Local teen entrepreneurs Tiara Gibson and Aliyah Wilson competed recently in the Network for Teaching Entrepreneurship (NFTE) National Youth Entrepreneurship Challenge in New York City.
Tiara and Aliyah were among 34 competitors from across the country vying for $25,000 in cash and prizes that included startup capital, consulting and business coaching services, and scholarship money.
Maxine Clark, founder and former CEO of Build-A-Bear Workshop, and Bob Fox, founder of NewSpace Inc., hosted a formal send-off reception and dinner for the girls prior to their departure at the St. Louis Club in Clayton.
In June, Tiara and Aliyah were part of the first-ever Start It Up St. Louis BizCamp: Youth Entrepreneurship Challenge, held at the Saint Louis Science Center’s Taylor Community Science Resource Center. The NFTE-run BizCamp, sponsored by MasterCard Worldwide, offered a free full-day, two-week intensive program designed to teach entrepreneurship and business concepts to low-income high school students.
NFTE, with headquarters in New York City, has 19 U.S. program sites and 12 internationally serving 500,000 students worldwide. In St. Louis, 40 students representing 16 high schools in seven school districts, including Normandy, Ferguson-Florissant and St. Louis Public Schools, participated in the pilot program.
MasterCard supports NFTE programs around the world and was instrumental in NFTE’s expansion into the St. Louis market, according to Amanda Gioia, senior business leader of Worldwide Communications at MasterCard. Additional support came from NFTE organizational partners College Bound, Urban League and the Science Center’s Youth Exploring Science (YES) program. St. Louis BizCamp students were involved with one of the three programs; Tiara and Aliyah are both YES participants.
At the culminating event of the camp, Tiara and Aliyah were among six finalists who presented their original business plans to a panel of judges.

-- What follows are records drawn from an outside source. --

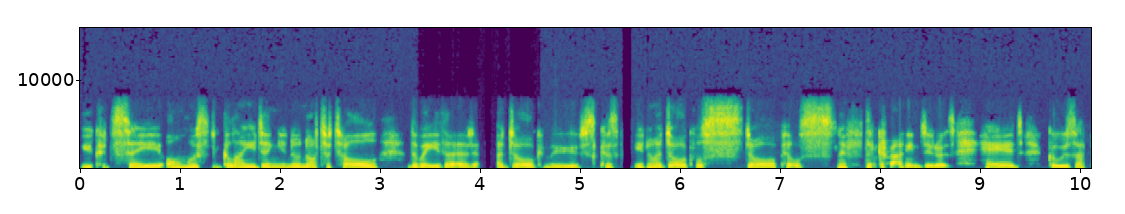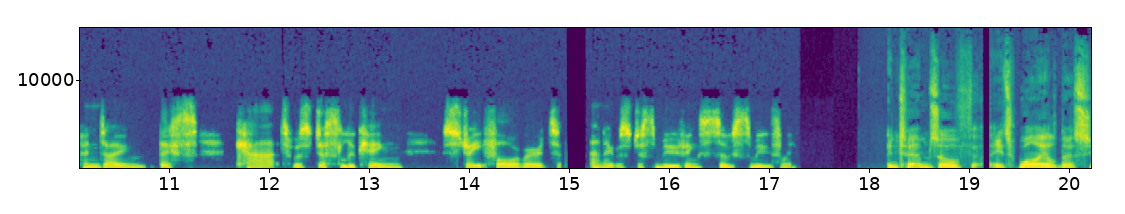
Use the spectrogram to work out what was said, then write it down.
you could say almost gliding, you know, not at all the way that a, a dog moves, because, you know, a dog will stop, it'll sniff the ground, you know, its head goes up and down. This cat was just looking straight forward and it was just moving so smoothly. In terms of its wildness,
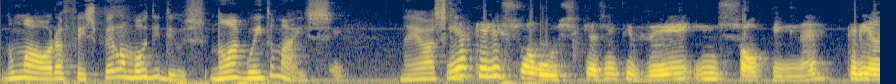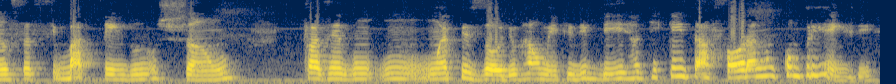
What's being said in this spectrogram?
numa hora fez, pelo amor de Deus, não aguento mais. É. Né? Eu acho e aqueles shows que a gente vê em shopping, né? Crianças se batendo no chão, fazendo um, um episódio realmente de birra que quem está fora não compreende.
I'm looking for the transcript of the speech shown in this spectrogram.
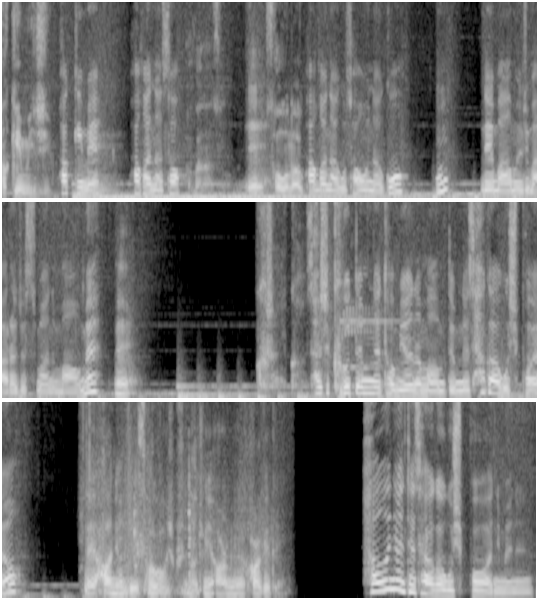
홧김이지. 홧김에 화가 나서 화가 나서 네, 서운하고. 화가 나고 서운하고 응? 내 마음을 좀 알아줬으면 하는 마음에 네, 그러니까 사실 그것 때문에 더 미안한 마음 때문에 사과하고 싶어요? 네 한이한테 사과하고 싶어요. 나중에 알면 알게 돼. 하은이한테 사과하고 싶어 아니면은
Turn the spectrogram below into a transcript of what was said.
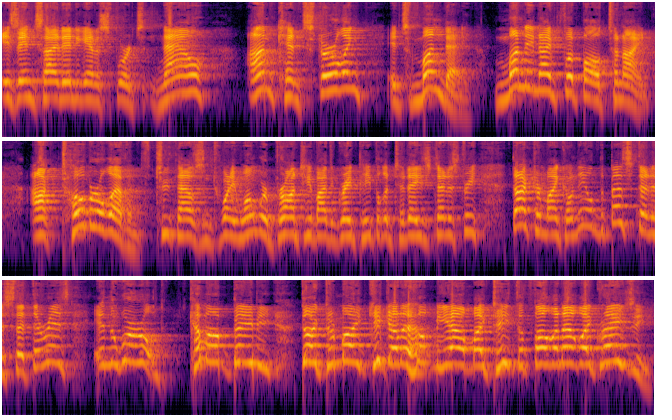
is Inside Indiana Sports Now. I'm Kent Sterling. It's Monday, Monday Night Football tonight. October 11th, 2021. We're brought to you by the great people at today's dentistry. Dr. Mike O'Neill, the best dentist that there is in the world. Come on, baby. Dr. Mike, you gotta help me out. My teeth are falling out like crazy.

“Of the six finalists,” said Clark, who was the keynote speaker, “I would have invested my own money in at least three of them.”

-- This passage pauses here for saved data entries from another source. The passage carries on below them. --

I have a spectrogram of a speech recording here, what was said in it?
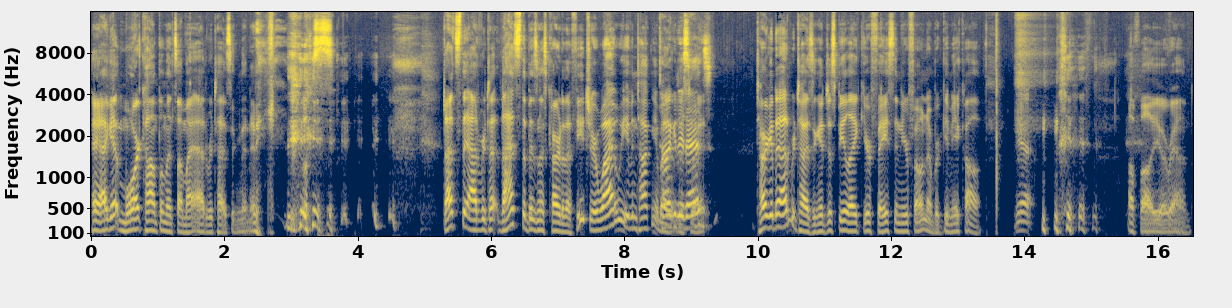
Hey, I get more compliments on my advertising than anything. else. that's the adverti- That's the business card of the future. Why are we even talking about Targeted it this way? ads. targeted advertising. It'd just be like your face and your phone number. Give me a call. Yeah. I'll follow you around.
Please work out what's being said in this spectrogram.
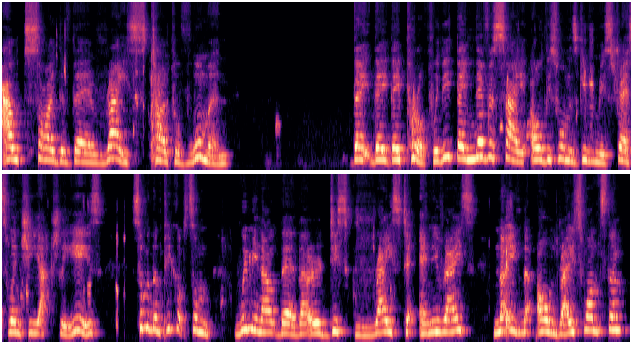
outside of their race type of woman, they, they they put up with it. They never say, "Oh, this woman's giving me stress," when she actually is. Some of them pick up some women out there that are a disgrace to any race. Not even their own race wants them.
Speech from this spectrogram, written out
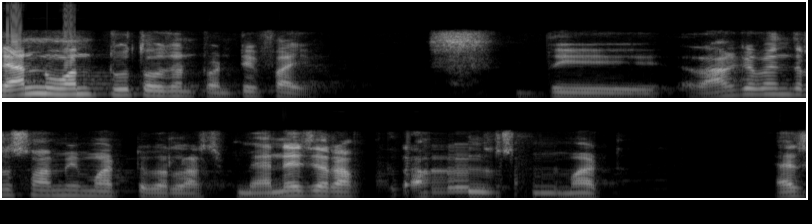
ten one two thousand twenty-five, the Raghavendra Swami lordship, manager of Raghavendra Swami Mutt, has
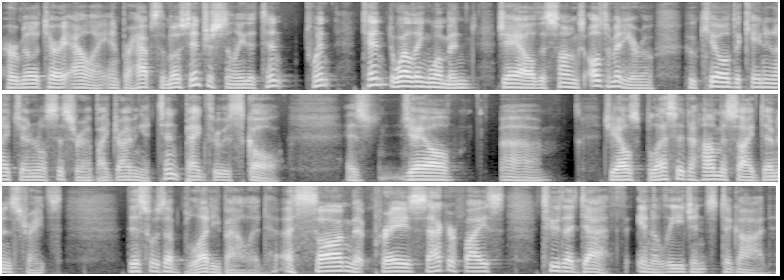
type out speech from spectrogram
her military ally, and perhaps the most interestingly, the tent, twin, tent dwelling woman, Jael, the song's ultimate hero, who killed the Canaanite general Sisera by driving a tent peg through his skull. As Jael, uh, Jael's blessed homicide demonstrates, this was a bloody ballad, a song that praised sacrifice to the death in allegiance to God.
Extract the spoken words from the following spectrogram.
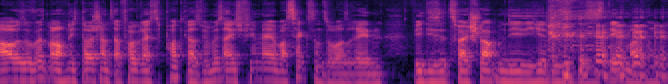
Aber so wird man auch nicht Deutschlands erfolgreichste Podcast. Wir müssen eigentlich viel mehr über Sex und sowas reden. Wie diese zwei Schlappen, die, die hier dieses, dieses Ding machen.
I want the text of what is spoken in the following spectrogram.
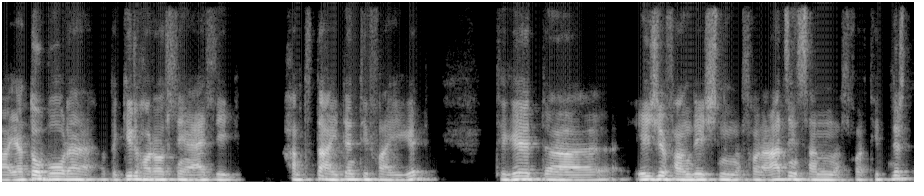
А ядуу буурай одоо гэр хорооллын айлыг хамтдаа identify хийгээд тэгээд Asia Foundation нь болохоор Азийн сан нь болохоор тэднэрт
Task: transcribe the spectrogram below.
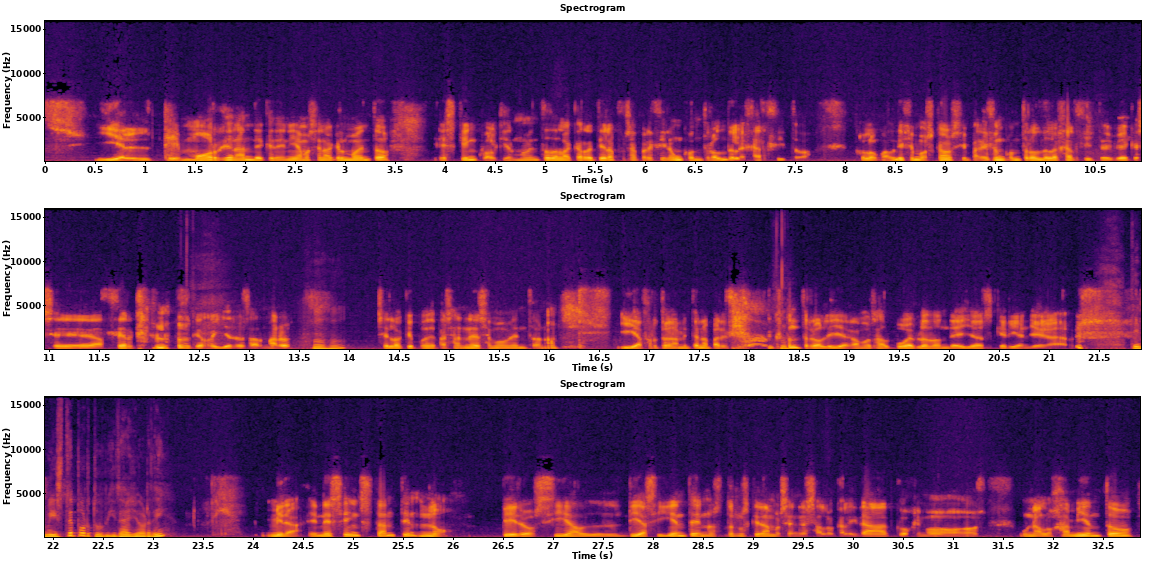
Y el temor grande que teníamos en aquel momento es que en cualquier momento de la carretera pues apareciera un control del ejército. Con lo cual dijimos, claro, si parece un control del ejército y ve que se acercan unos guerrilleros armados, sé lo que puede pasar en ese momento, ¿no? Y afortunadamente no apareció el control y llegamos al pueblo donde ellos querían llegar. ¿Temiste por tu vida, Jordi? Mira, en ese instante no, pero sí al día siguiente nosotros nos quedamos en esa localidad, cogimos un alojamiento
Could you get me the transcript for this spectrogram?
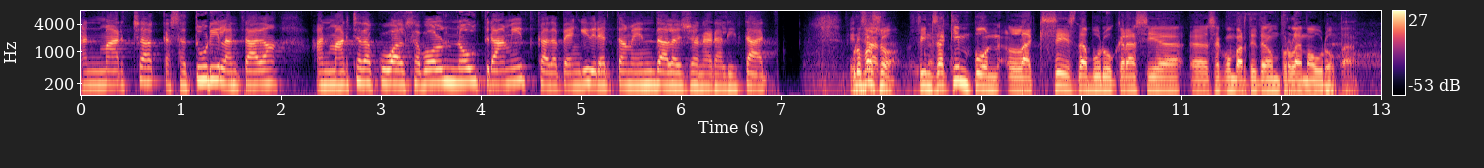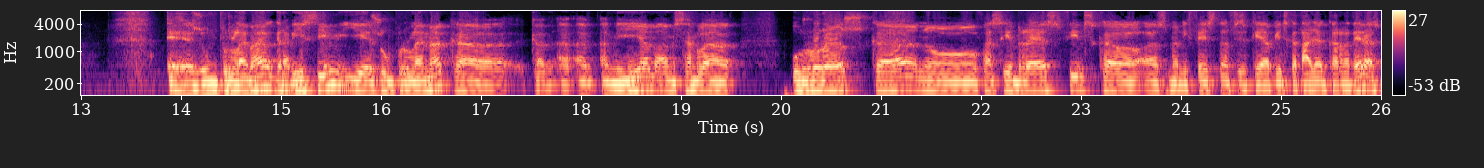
en marxa, que s'aturi l'entrada en marxa de qualsevol nou tràmit que depengui directament de la Generalitat. Professor, fins a quin punt l'accés de burocràcia eh, s'ha convertit en un problema a Europa? És un problema gravíssim i és un problema que, que a, a, a mi em, em sembla horrorós que no facin res fins que es manifesten, fins que, fins que tallen carreteres,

As first-place winners, Tiara and Aliyah each won a $400 cash prize and were assigned coaches to help the girls polish up their business plans before the national competition.
“After we won in June, I thought that we were on our own,” Tiara said.

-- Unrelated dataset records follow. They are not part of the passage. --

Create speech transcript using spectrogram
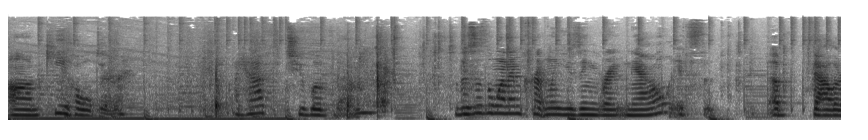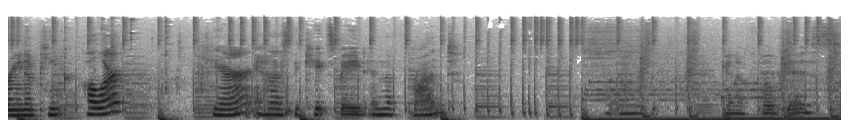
um, key holder. I have two of them. So this is the one I'm currently using right now. It's a ballerina pink color. Here, it has the Kate Spade in the front. gonna focus.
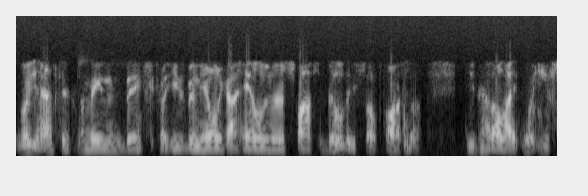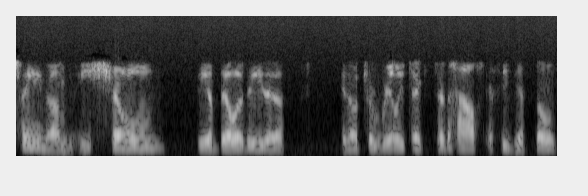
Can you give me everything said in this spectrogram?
Well, you have to. I mean, basically, he's been the only guy handling the responsibility so far. So you gotta like what you've seen. Um, he's shown the ability to, you know, to really take it to the house if he gets those,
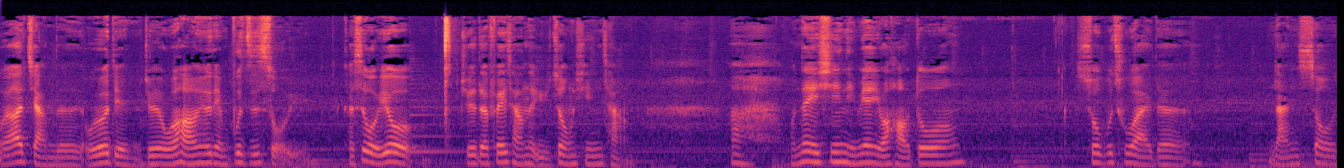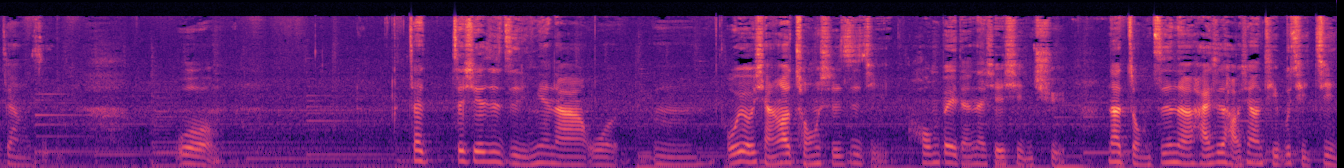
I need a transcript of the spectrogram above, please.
我要讲的，我有点觉得我好像有点不知所云，可是我又觉得非常的语重心长啊！我内心里面有好多说不出来的难受，这样子。我在这些日子里面啊，我嗯，我有想要重拾自己烘焙的那些兴趣，那总之呢，还是好像提不起劲。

“I think that was one of the best ideas that NFTE could’ve ever come up with,” Aliyah said, “because we needed help.”
During the send-off, Tiara, founder and CEO of Quik Squeeze Bottles, was first to present her business plan to a small, but intimidating, audience of superintendents, NFTE partners and senior-level executives. Tiara described Quik Squeeze as a revolutionary 24 oz. water bottle featuring a filter and all natural flavor cubes in an eight-and-a-half minute presentation.
Aliyah, founder and CEO of Cool-Aid Crutch Wear, came prepared with a visual aid, a prototype of a customized pair of fuchsia pink and zebra-print crutches. Aliyah said she was inspired by an injury she sustained last year that resulted in four major foot surgeries that left her dependent on crutches for months.
Their presentations were followed by brief Q&A sessions with members of the audience, who later submitted feedback forms on things like gestures, eye contact and speed.
Bert Vescolani, president and CEO of the Science Center, asked Tiara and Aliyah a series of questions after their presentations that concluded with their thoughts on heading to New York.
“I’ve been to New York before so I’m not too nervous,” Aliyah said. “I just want to win.” The audience chuckled.
And, she did just that.
NFTE said via Twitter, “Congrats to Aliyah W! She and her business ‘Cool Aid Crutch Wear’ have won the Elevator Pitch Challenge and $2,500!”
Clark said she was inspired by what she called the “Build-A-Bear generation” to get involved with NFTE and is leading the charge of those actively working to expand the St. Louis BizCamp into 2014 and beyond.
“This was the perfect opportunity for me to take my new philosophy of not being the CEO of anything anymore, but to inspire the CEO in others,” Clark said.
NFTE aims to foster and support entrepreneurial culture in the St. Louis region. NFTE’s goal is to serve more than 1,000 youth over the next three years by introducing classroom-based, in-school programs taught by NFTE-certified teachers and raise a total of $750,000 in operating costs. To date, NFTE has raised $108,000 toward its one-year goal of $170,000.
“It’s extremely important to be in communities that have a need,” said Victor Salama, vice president of business & international partnerships.
“The school districts that we’re speaking to have shown a real interest in entrepreneurship and small business education.”
For more information about NFTE, visit http://www.nfte.com/.
Follow this reporter on Twitter: @BridjesONeil.